- Last Updated: 12:52 AM, November 18, 2012
- Posted: 10:02 PM, November 17, 2012
Grammy winner Duncan Sheik says it helps to be Buddhist, if only because its teachings keep the ups and downs of singing and songwriting in perspective. “I started practicing 23 years ago,” says the Upper West Sider, “and it reminds you what you’re doing in general and why you’re doing it. I want to make music that moves people.” He moved many of us with his score for Broadway’s “Spring Awakening,” and now he’s at work on a very different musical: an adaptation of Bret Easton Ellis’ “American Psycho,” due to open in England next year, “and then we’ll bring it to New York and try to terrify everyone here!” For now, catch the man who wrote “Barely Breathing” in concert at the Gramercy Theatre on Friday. Here’s what’s in his library.
by Martin Amis
I’m writing a memoir now for Random House, so I’ve been reading and re-reading great writers’ memoirs, setting the bar impossibly high! I love all of Martin Amis’ books. The thing that’s genius here is that you see who inspired him — and it’s everyone from Evelyn Waugh to Philip Roth to his own father, Kingsley Amis. It’s a real page-turner.
by Irvine Welsh
I saw the movie of “Trainspotting” and started reading his nightmarish, hilariously absurd books. This one’s about a Scottish policeman who goes to Florida with his wife, and their vacation devolves into a drug-addled disaster. I never fail to look up from an Irvine Welsh book and say, “Thank God my life isn’t like that!”

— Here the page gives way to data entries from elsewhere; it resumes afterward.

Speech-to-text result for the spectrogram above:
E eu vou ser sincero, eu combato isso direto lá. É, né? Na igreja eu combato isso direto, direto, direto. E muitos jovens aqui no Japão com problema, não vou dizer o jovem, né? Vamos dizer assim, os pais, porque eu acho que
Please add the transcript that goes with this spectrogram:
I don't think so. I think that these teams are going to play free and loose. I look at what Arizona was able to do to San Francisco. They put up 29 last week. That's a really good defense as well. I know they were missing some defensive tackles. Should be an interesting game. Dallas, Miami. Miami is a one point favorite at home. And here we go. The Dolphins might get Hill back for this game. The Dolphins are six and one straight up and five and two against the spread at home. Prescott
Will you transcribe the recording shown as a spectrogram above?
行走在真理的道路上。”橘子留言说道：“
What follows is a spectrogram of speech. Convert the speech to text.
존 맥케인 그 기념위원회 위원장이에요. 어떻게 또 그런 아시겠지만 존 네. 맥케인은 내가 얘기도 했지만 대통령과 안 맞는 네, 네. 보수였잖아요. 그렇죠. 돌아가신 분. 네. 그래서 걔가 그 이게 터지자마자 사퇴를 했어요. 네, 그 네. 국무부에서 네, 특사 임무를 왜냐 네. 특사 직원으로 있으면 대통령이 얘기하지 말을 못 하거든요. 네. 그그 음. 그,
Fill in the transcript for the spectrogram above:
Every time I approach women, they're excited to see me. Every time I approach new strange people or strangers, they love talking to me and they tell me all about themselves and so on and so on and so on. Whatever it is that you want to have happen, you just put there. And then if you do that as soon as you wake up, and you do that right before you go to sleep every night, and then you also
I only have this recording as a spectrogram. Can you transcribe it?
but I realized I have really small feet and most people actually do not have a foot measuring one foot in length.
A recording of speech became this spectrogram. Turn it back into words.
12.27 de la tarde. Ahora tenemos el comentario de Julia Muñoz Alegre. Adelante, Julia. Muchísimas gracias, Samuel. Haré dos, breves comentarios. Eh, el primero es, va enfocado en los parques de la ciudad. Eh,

The Brief Wondrous Life of Oscar Wao
by Junot Díaz
I started reading this book on the plane to Italy and 24 hours later, I had devoured it! It’s about a science fiction-loving, overweight, nerdy guy and his journey to finding sexual/romantic satisfaction before he comes to a tragic end. Diaz uses a kind of Spanglish that brings you into his world.

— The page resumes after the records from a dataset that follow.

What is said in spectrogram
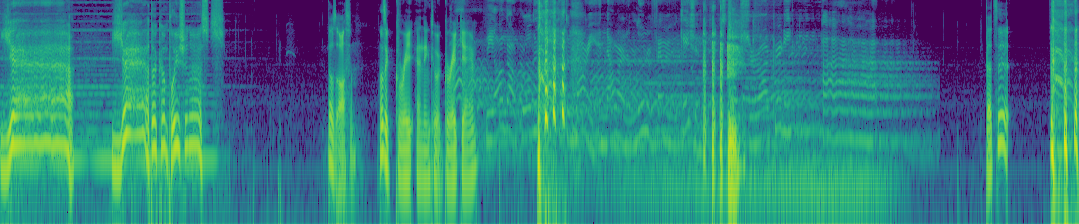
Yeah! Yeah! The completionists. That was awesome. That was a great ending to a great game. That's it. ha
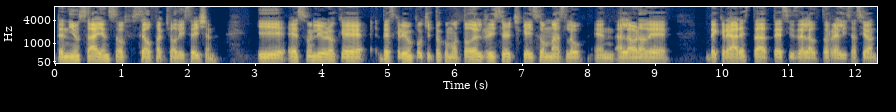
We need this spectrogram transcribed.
The New Science of Self-Actualization. Y es un libro que describe un poquito como todo el research que hizo Maslow en, a la hora de, de crear esta tesis de la autorrealización,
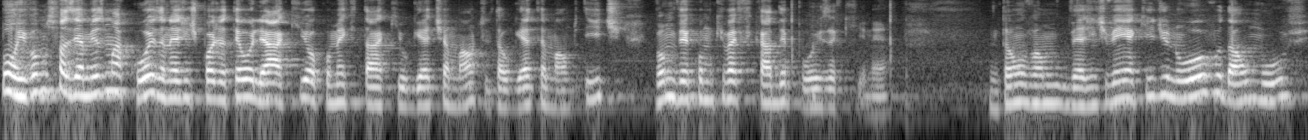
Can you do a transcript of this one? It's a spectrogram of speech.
Bom, e vamos fazer a mesma coisa, né? A gente pode até olhar aqui, ó, como é que está aqui o getAmount, ele está o getAmountIt. Vamos ver como que vai ficar depois aqui, né? Então, vamos ver, a gente vem aqui de novo, dá um move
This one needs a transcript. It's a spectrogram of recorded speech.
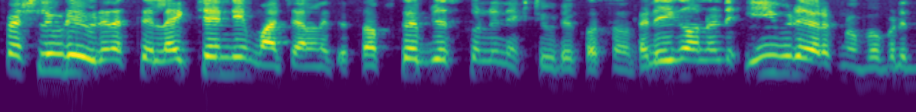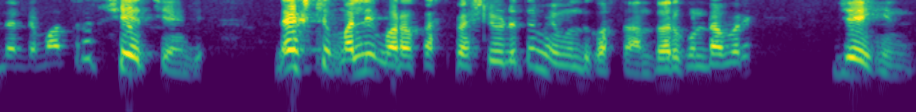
స్పెషల్ వీడియో వీడియో నచ్చితే లైక్ చేయండి. మా ఛానల్ అయితే సబ్స్క్రైబ్ చేసుకోండి. నెక్స్ట్ వీడియో కోసం రెడీగా ఉండండి. ఈ వీడియో వరకు ఉపయోగపడిందంటే మాత్రం షేర్ చేయండి. నెక్స్ట్ మళ్ళీ మరొక స్పెషల్ వీడియోతో మీ ముందుకు వస్తాం. అంతవరకు ఉంటాం మరి. జై హింద్.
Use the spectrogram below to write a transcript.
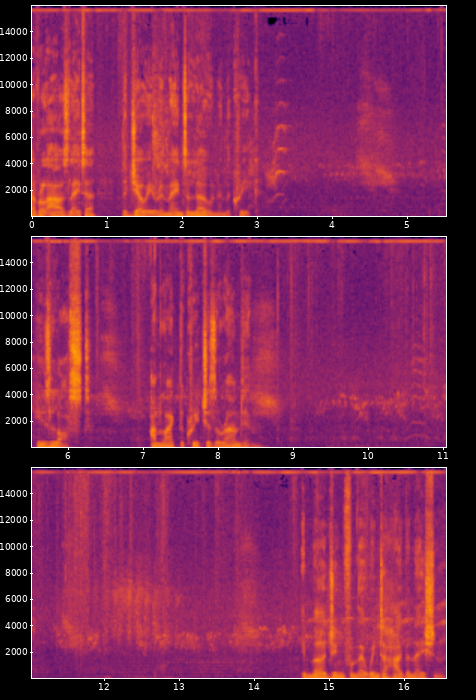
Several hours later, the joey remains alone in the creek. He is lost, unlike the creatures around him. Emerging from their winter hibernation,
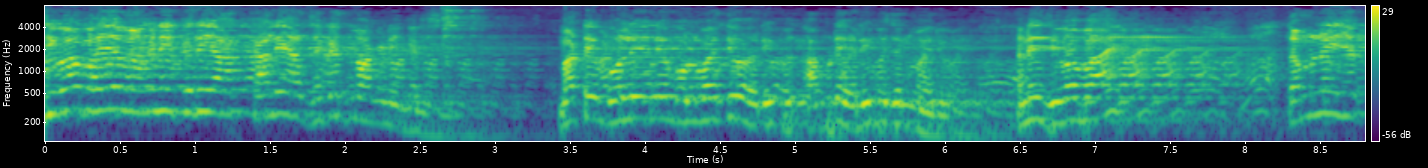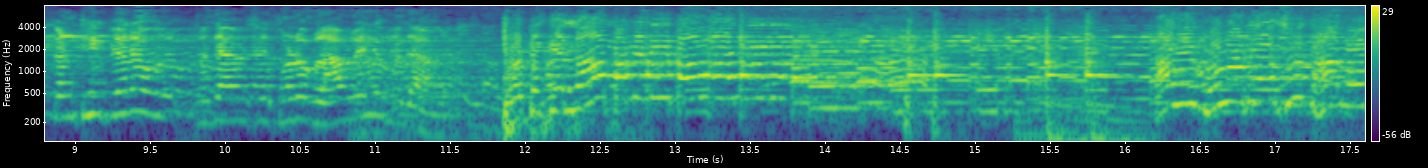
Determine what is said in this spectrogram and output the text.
જીવાભાઈએ માંગણી કરી, આ કાલે આ જગત માંગણી કરી છે. માટે બોલે એને બોલવા દો આપણે હરિભજનમાં અને જીવાભાઈ, તમને એક કંઠી પહેરાવું, મજા આવે થોડોક લાભ લઈ લો મજા આવે. કે લાભ માંગણી બાવાની આવી ભૂલો સુધારો.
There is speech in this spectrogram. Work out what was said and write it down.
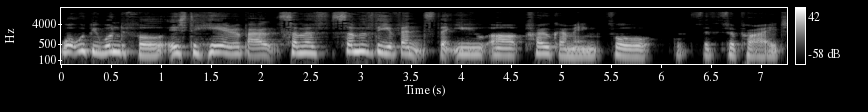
What would be wonderful is to hear about some of some of the events that you are programming for for, for Pride.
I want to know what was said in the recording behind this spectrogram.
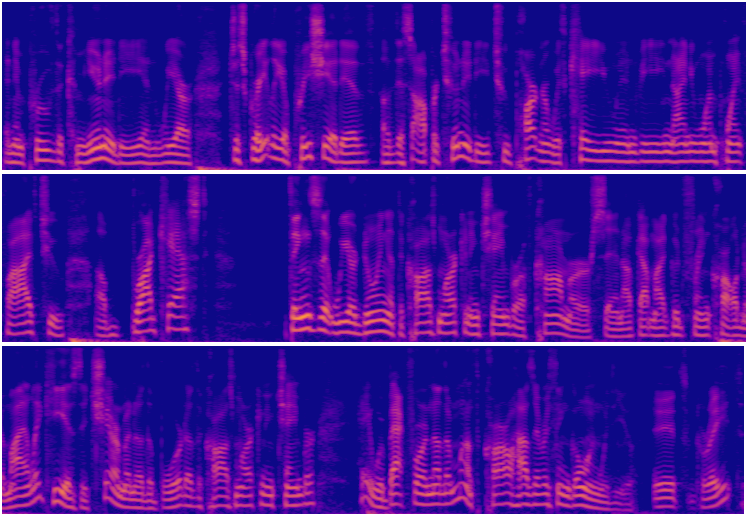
and improve the community. And we are just greatly appreciative of this opportunity to partner with KUNV 91.5 to uh, broadcast things that we are doing at the Cause Marketing Chamber of Commerce. And I've got my good friend Carl Demilick. He is the chairman of the board of the Cause Marketing Chamber. Hey, we're back for another month. Carl, how's everything going with you? It's great,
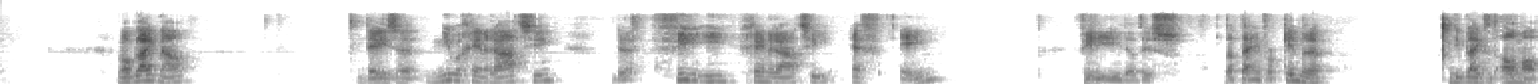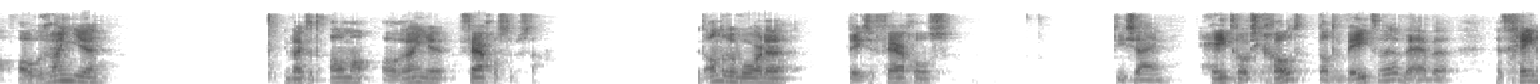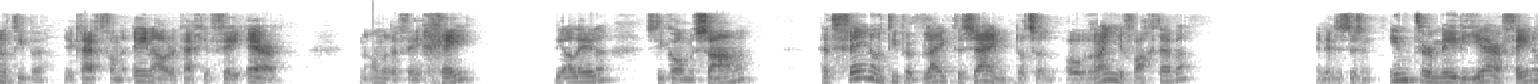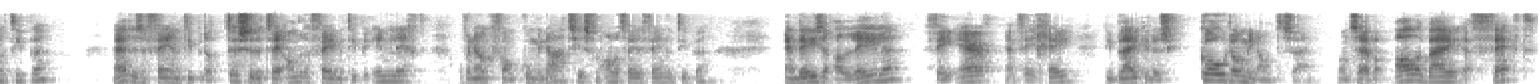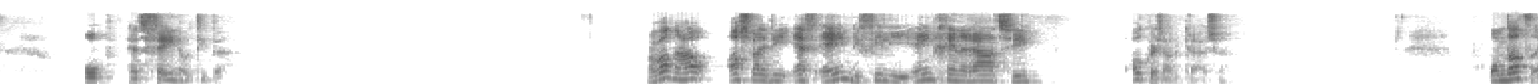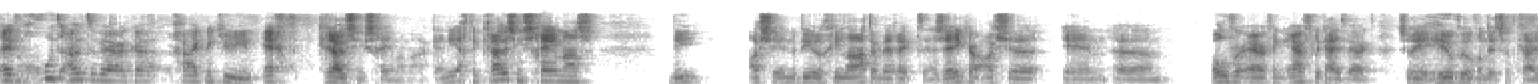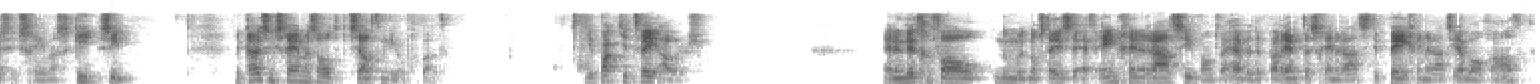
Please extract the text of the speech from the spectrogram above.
Wat blijkt nou? Deze nieuwe generatie de filii-generatie F1. Filii, dat is Latijn voor kinderen. Die blijkt het allemaal oranje. Die blijkt het allemaal oranje vergels te bestaan. Met andere woorden, deze vergels die zijn heterozygoot, dat weten we. We hebben het genotype. Je krijgt van de ene ouder krijg je VR een andere VG, die allelen. Dus die komen samen. Het fenotype blijkt te zijn dat ze een oranje vacht hebben. En dit is dus een intermediair fenotype. He, dus een fenotype dat tussen de twee andere fenotypen in ligt. Of in elk geval een combinatie is van alle twee de fenotypen. En deze allelen, VR en VG, die blijken dus codominant te zijn. Want ze hebben allebei effect op het fenotype. Maar wat nou als wij die F1, die filie 1 generatie, ook weer zouden kruisen? Om dat even goed uit te werken, ga ik met jullie een echt kruisingsschema maken. En die echte kruisingsschema's, die als je in de biologie later werkt, en zeker als je in ehm, overerving, erfelijkheid werkt, zul je heel veel van dit soort kruisingsschema's zien. Een kruisingsschema is altijd op dezelfde manier opgebouwd. Je pakt je twee ouders. En in dit geval noemen we het nog steeds de F1-generatie, want we hebben de parentes-generatie, de P-generatie hebben we al gehad.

by Zadie Smith
Zadie Smith’s mother was Jamaican and her father English, and this is the story of growing up in a house with two different cultures. Her facility with language is massive, and her ability to infuse her stories with important ideas is almost magical. It’s one of those books you don’t want to finish reading.Follow @NYPostOpinion